Casey: Yea, publish a second book. Maybe a third, and fourth. Okay, okay, maybe a fifth. To be honest my goal is to write one good poem that people will remember. Tons of people get books published and only a handful are remembered. It only takes one great thing to be remembered and I just pray that in my writing career that I am able to produce one great poem.
Jen: Who are some of your favorite authors and books? What are you reading now?
Casey: Right now I am reading John Yamrus and his latest poetry book which is a collection of his best work and a few new poems. A great collection and one that I would highly recommend. Some of my favorite writers include Raymond Carver, ee cummings, Bukowski, and Whitman.
Jen: What do you do in your free time?
Casey: I garden a good amount of the time and sit out on the back porch and enjoy watching my dog chase fireflies while my wife and I drink a glass of wine on our swinging bench.
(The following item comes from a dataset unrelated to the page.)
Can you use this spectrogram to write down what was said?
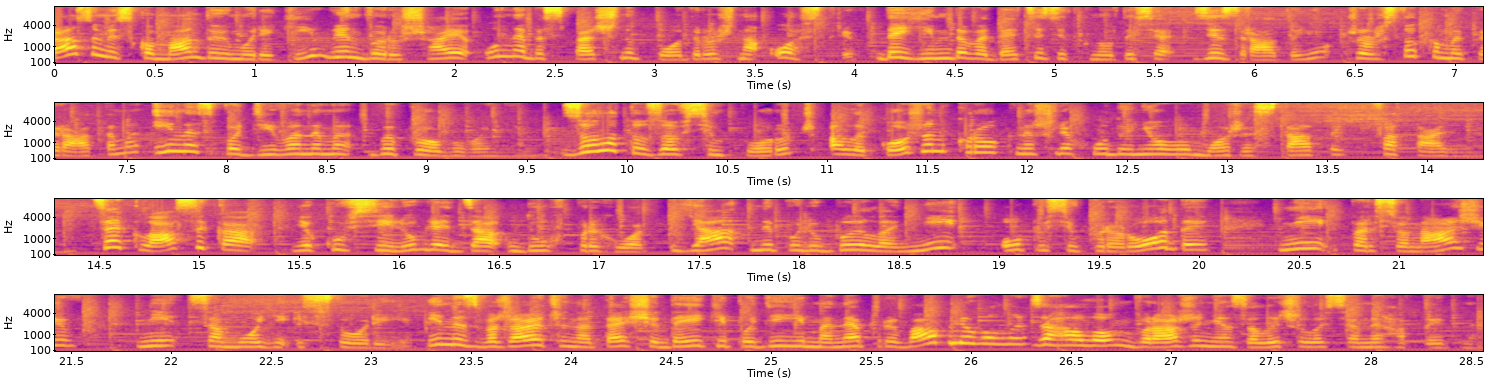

Jen: What’s next for you?
Casey: Ideally to keep doing what I am doing. My magazine has been growing constantly in readership, the books from ReadMe Publishing have been selling pretty consistently, my poetry book has been selling very well and I have been having some good luck with getting poems accepted in some places I had as a goal for the year. So I think what comes next is hard work and consistently trying to make a name for myself out there.
Jen: Where can you be found on the web?
Casey: I am on a few writing forums like AbsoluteWrite and MyWritersCircle, I am of course on the writing forum attached to our magazine Short Story Library as well.
Jen: Is there anything you’d like to ask our readers?
Casey: What is it that you look for in a poetry collection? The form? The content? How do you decide if you are going to try out a new poet?
Jen: Today, Casey would like to hold a slightly different contest. We’re going to have a poetry contest, with the winning poet winning a copy of Snapshots of Life. Your entry poem should be about something that happened to you today and we want it under under 10 lines long. Please include your email address (modified if need be) to complete your entry. On Sunday, July 19, Casey will pick the winning entry.